Close to 3,000 Muslim families in Balkonda village in Nizamabad district who were observing the holy month of Ramadan were in for a rude shock after they were socially boycotted until police intervened on Wednesday. The boycott affected the community economically, hampering their festivities. While it is uncertain for how long the discrimination continued, police said that they learnt about the incident just a couple of days ago.
According to the police, the village development committee (VDC), an unauthorised body known to pass controversial and unconstitutional diktats similar to khap panchayats, allegedly imposed a social boycott on Muslims, Gouds and Padmashi community in the village over a land dispute involving Hindus and Muslims.
VDCs are unelected bodies, meant for developing villages. However, most often they end up as an association of upper castes who pass discriminatory diktats against oppressed communities.
Reportedly, the VDC alleging that these three communities are working against the interest of the village directed non-Muslim villagers not to talk to Muslims or conduct any trade with them. Penalties were levied on non-Muslims for several â€śoffencesâ€ť. A fine of Rs 5,000 was levied on a non-Muslim for speaking with a Muslim; Rs 20,000 for having tea in a restaurant owned by a Muslim and making a purchase from a general store run by Muslims, according to reports.
However, before the tensions could spiral into violence, police learnt the about incident. Subsequently, after receiving a complaint of social discrimination, they filed charges against 20 persons under section 385 of IPC (extortion) on May 28.
The land dispute in question has been ongoing between Hindus and Muslims since 2015. However, the dispute came to fore again as Muslims, who were occupied with Ramzan, did not appear for the hearings related to the dispute.
Speaking to TNM, Balkonda SI Srihari said, â€śThis land dispute has been happening since 2015. This disputed land is in the village outskirts adjoining the lake. The Hindus claim that the land belongs to them and is meant for cattle grazing, while the Muslims contend that the land is their graveyard.â€ť
Srihari said that a temporary truce was achieved in 2015 after the police advised both the parties to resolve the issue through the Lok Adalat. While the dispute was being heard at the Lok Adalat, the Muslims didnâ€™t appear for the hearings, as a result of which the agitated VDC went ahead with the discriminatory boycott.
â€śThe reason Muslims couldnâ€™t come for the hearings is because they are occupied with Ramzan fasting,â€ť the SI added.
Besides filing cases, Armoor Assistant Commissioner of Police A Ramulu and the local police gathered the villagers on May 29 and counselled them against such social discrimination.
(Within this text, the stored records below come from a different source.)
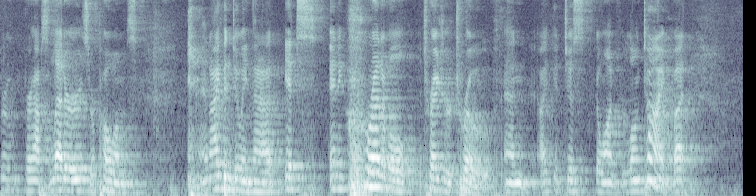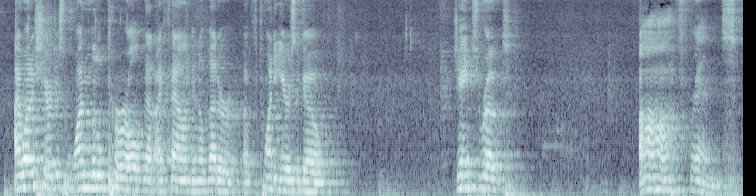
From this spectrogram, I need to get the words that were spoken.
through perhaps letters or poems, and I've been doing that. It's an incredible treasure trove, and I could just go on for a long time, but I want to share just one little pearl that I found in a letter of 20 years ago. James wrote, Ah, friends.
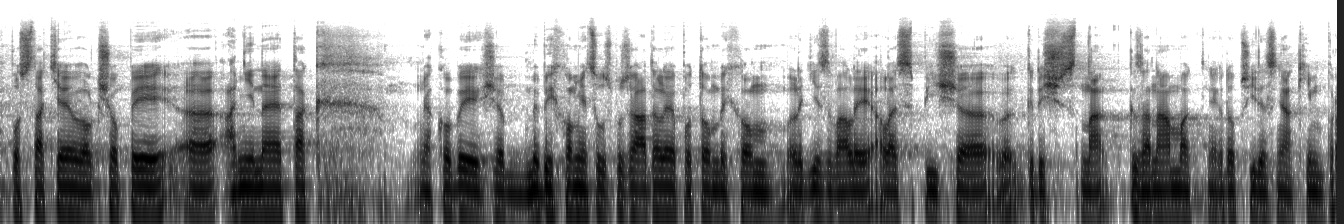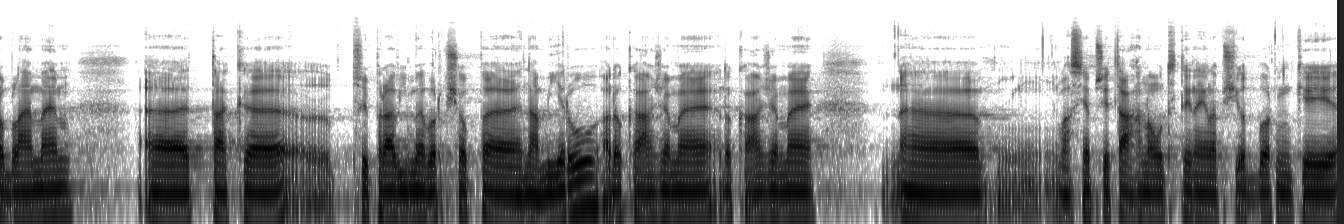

Following their instructions, the boycott was called off on the same day.
Further, to promote friendship and harmony between the two groups, the police also hosted an Iftar party in which all the villagers partook and dined together, shedding their differences.
â€śThe tension in the village has eased now,â€ť said the SI.
Though the tensions have temporarily eased, the dispute over the land is still underway.